  • MOA: Selective norepinephrine reuptake inhibitor 
  • Dose: 40 mg/day (increase to 80 mg/day after day 3 treatment) 
    • Max Dose: 100 mg/day (daily or twice daily) 
  • Place in Practice: 
    • Unable to tolerate stimulant medications 
    • Substance abuse concerns 
    • Continues to struggle with sustained attention and response to external stimuli on stimulant regimen 
  • Benefits: 
    • Not controlled substance
    • Discontinuation without tapering

Other drugs used off-label for treatment of adult ADHD include bupropion, TCAs (e.g., desipramine, nortriptyline), and alpha-2 adrenergic agonists (e.g., guanfacine, clonidine). 


Stimulants: Amphetamines vs Methylphenidates

Amphetamines:

  • Examples: dextroamphetamine (e.g., Dexedrine, Dextrostat), dextroamphetamine-amphetamine (e.g., Adderall), lisdexamfetamine (e.g., Vyvanse)
  • Mechanism: Blocks reuptake of dopamine and norepinephrine, and promotes release of dopamine and norepinephrine (dual MOA) 
  • BBW: Cardiovascular Events; Tolerance 
  • Patients: children ≥6yo and adults 
  • Dosing Considerations: Duration of Action

Methylphenidates: 

  • Examples: methylphenidate (e.g., Concerta, Metadate, Ritalin), dexmethylphenidate (e.g., Focalin)
  • Mechanism: Blocks reuptake of dopamine and norepinephrine 
  • BBW: Tolerance 
  • Patients: Guideline recommended for 4-6yo children
  • Dosing Considerations: Timing of peaks

Drug-drug interactions with stimulants: 

  • Serotonergic agents (e.g., SSRI, SNRI, triptans)
    • Amphetamines may enhance the serotonergic effect of SSRIs that are strong CYP2D6 inhibitors, which could result in serotonin syndrome.
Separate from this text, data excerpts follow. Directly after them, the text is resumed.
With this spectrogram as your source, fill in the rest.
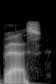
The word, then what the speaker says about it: bas: her Parisian childish lips formed the word bass, pronouncing it with a desire that made the a sound almost turn into a short, cheerful o that exploded in the word bot.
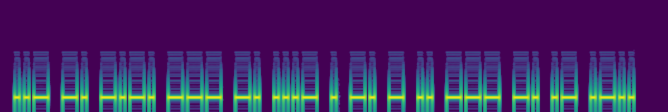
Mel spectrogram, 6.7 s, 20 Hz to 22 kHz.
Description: Morse code, heard as a keyed tone, about 25 wpm, 550 Hz. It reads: UNCONVENTIONAL
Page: news-headlines-in-morse-code-at-25-wpm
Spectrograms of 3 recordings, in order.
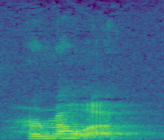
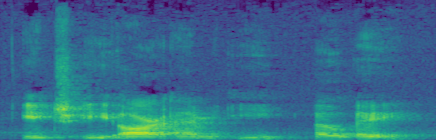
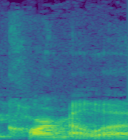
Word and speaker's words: Hermela: My first name is Hermela, Hermela, and every time I go to Starbucks or any other place and I pronounce my name, people hear C, so they say Carmela, and I'm like, nope, it's with an H, it's Hermela.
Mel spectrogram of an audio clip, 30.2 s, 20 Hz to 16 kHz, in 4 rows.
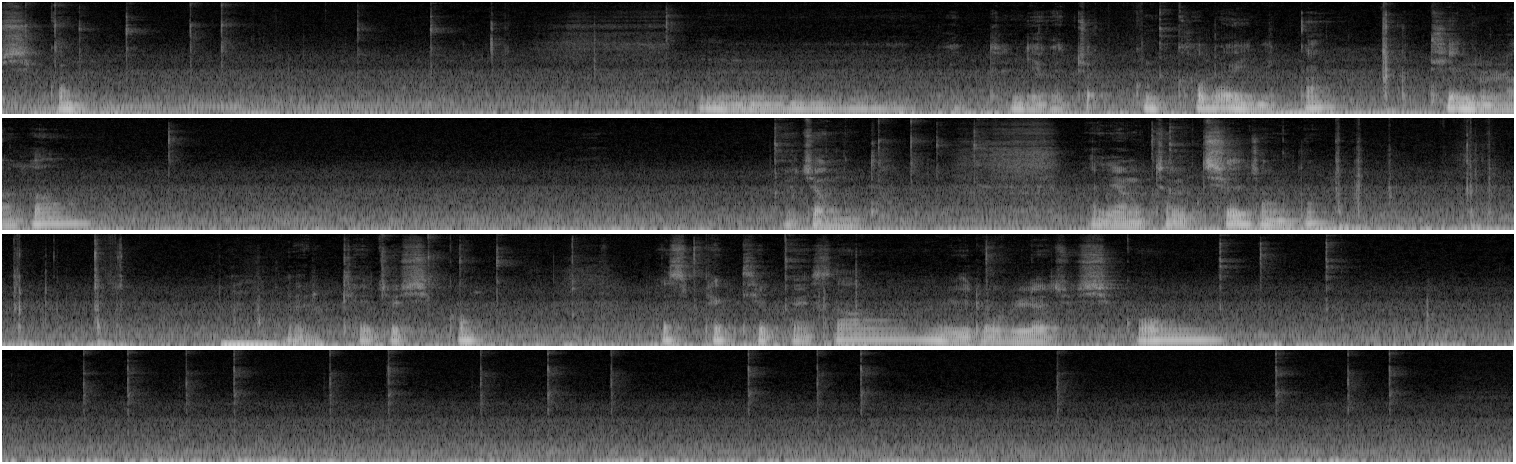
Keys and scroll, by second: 2.6 alt+w, 6.9 t, 14.2-15.1 typing, 15.5 Return, 18.1 alt+shift+q, 19.2 w.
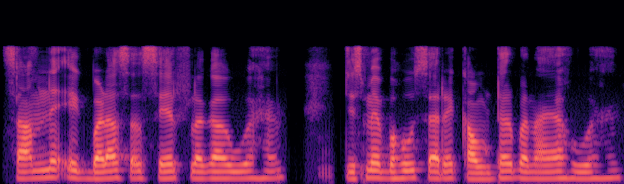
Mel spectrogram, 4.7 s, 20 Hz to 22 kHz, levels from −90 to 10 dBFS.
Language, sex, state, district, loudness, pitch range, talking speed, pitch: Hindi, male, Jharkhand, Palamu, -19 LUFS, 145-155 Hz, 190 wpm, 150 Hz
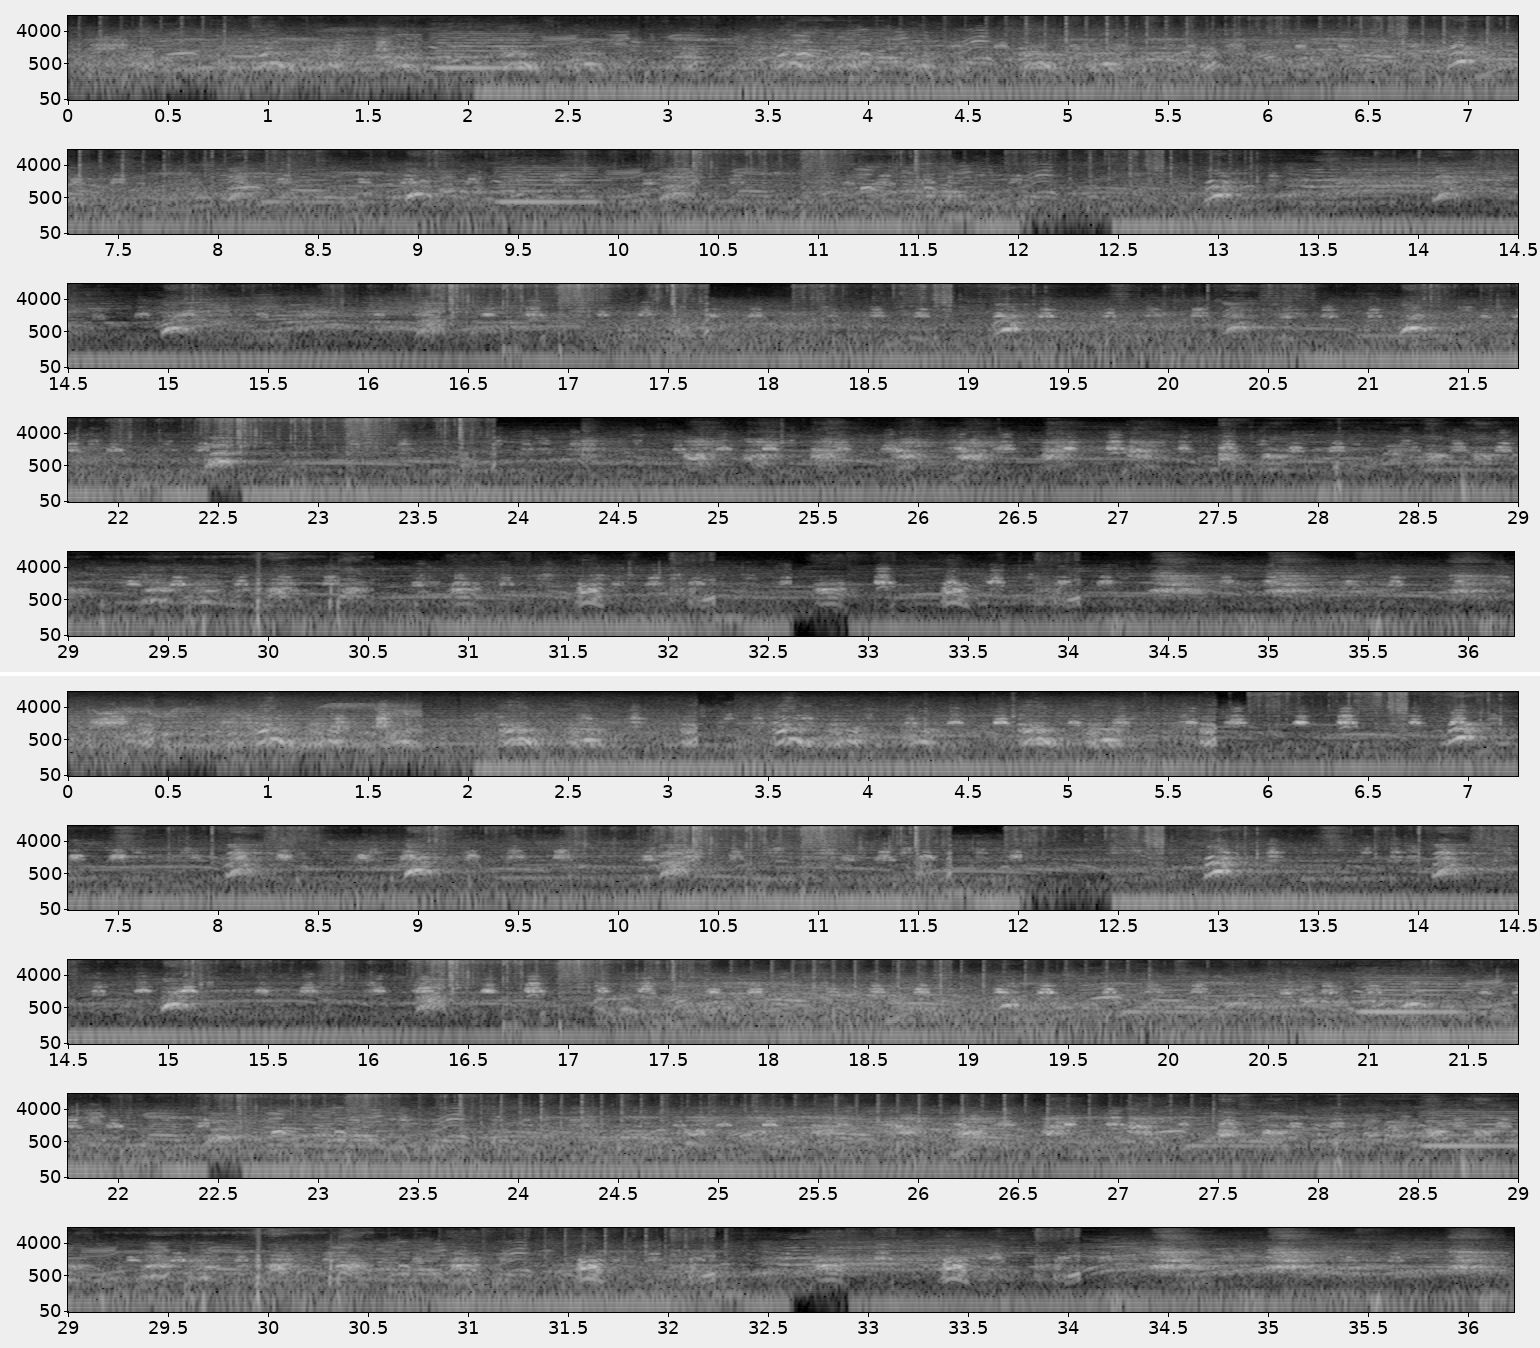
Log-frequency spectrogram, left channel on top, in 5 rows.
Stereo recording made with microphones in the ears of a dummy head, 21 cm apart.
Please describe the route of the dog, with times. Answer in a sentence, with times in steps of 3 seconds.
You can hear the dog on the right from 0 s, in the centre from 15 s, on the left from 18 s, in the centre from 24 s and on the right from 27 s.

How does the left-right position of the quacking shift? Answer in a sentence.
You can hear the quacking travel towards the left.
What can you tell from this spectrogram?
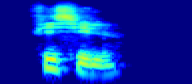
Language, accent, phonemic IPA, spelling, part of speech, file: French, France, /fi.sil/, fissile, adjective, LL-Q150 (fra)-fissile.wav
- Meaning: fissile, fissible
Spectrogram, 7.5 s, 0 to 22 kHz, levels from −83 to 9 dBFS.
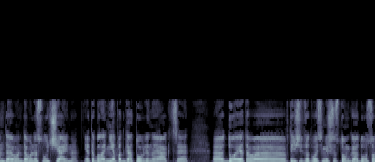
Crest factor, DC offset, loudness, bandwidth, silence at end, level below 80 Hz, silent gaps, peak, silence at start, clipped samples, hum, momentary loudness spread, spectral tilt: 16 dB; under 0.1%; -26 LUFS; 8.8 kHz; 0 s; -66 dBFS; none; -10 dBFS; 0 s; under 0.1%; none; 7 LU; -4 dB/octave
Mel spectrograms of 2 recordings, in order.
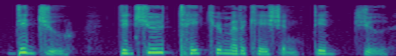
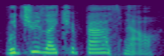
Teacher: In this case, the D and the Y makes a J sound. · The D and then the Y sounds like a J.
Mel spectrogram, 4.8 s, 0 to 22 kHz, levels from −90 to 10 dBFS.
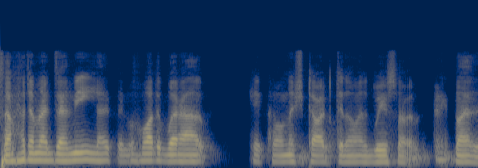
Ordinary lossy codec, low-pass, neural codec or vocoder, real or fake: none; 7.2 kHz; codec, 16 kHz, 0.5 kbps, FreqCodec, larger model; fake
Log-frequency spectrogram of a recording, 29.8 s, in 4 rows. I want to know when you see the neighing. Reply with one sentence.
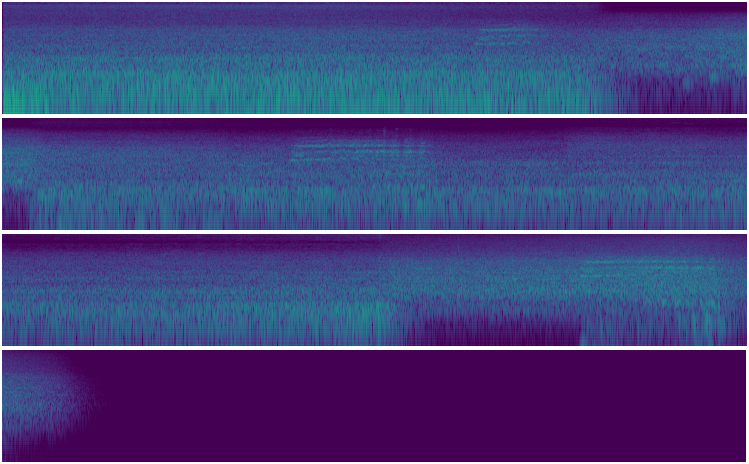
You can hear the neighing from 4.7 to 5.5 s, from 10.3 to 11.8 s and from 20.6 to 22.1 s.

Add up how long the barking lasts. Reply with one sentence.
The barking can't be heard in this clip.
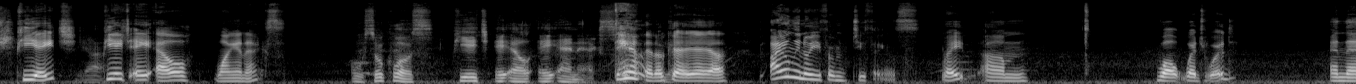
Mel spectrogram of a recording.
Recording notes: at their practice space in the alleyway, swatting away mosquitos and letting my recorder run out of card space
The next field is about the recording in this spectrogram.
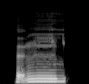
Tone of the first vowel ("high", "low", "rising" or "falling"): high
Additionally, these SSRIs may increase the serum concentration of amphetamines.
  • Antihypertensive agents
    • Amphetamines may diminish the antihypertensive effect of these agents. 
  • Bupropion and antipsychotics (e.g., risperidone) may enhance the neuroexcitatory and/or seizure-potentiating effect of amphetamines. 

Amphetamines

Immediate Release (IR): 

Extended Release (ER):


Methylphenidates

Immediate Release (IR):

Extended Release (ER):


Back to the Case!

Plan:

  • Start Adderall IR 10 mg – Take 1 tablet by mouth every morning (#14)

Counseling Points:

  • Take medication in the morning with food 
  • Monitor for increases in HR, headache, dry mouth, etc. 
  • Try to avoid taking medication w/ caffeine or immediately before cardio workouts 

Follow-up:

  • Return to clinic in 2 weeks for evaluation of stimulant efficacy, tolerability and need for dose/formulation changes

Monitoring ADEs

Source: Volkow ND, Swanson JM. Clinical practice: Adult attention deficit-hyperactivity disorder. N Engl J Med. 2013 Nov 14;369(20):1935-44.

The absolute risk of serious cardiovascular adverse events associated with ADHD medications appears to be very low. However, the observed increases in pulse rate and blood pressure with stimulant use underscore the need for caution in prescribing these agents for patients with cardiovascular disease.

Volkow et al. N Engl J Med. 2013 Nov 14;369(20):1935-44.

Monitoring parameters: 

  • What time do you take the medication?
  • What time did you notice it kick-in?
  • Did you notice the medication wear off?
  • How long after taking the medication did it wear off?
  • How often do you take the medication?

Common ADEs: 

  • Increased BP, HR
  • Headache, sweating, insomnia
  • Nervousness, anxiety
  • Decreased or loss of appetite (ask about weight loss!)
  • Nausea, dry mouth

Blog post based on Med-Peds Forum talk by Elizabeth Salisbury, PharmD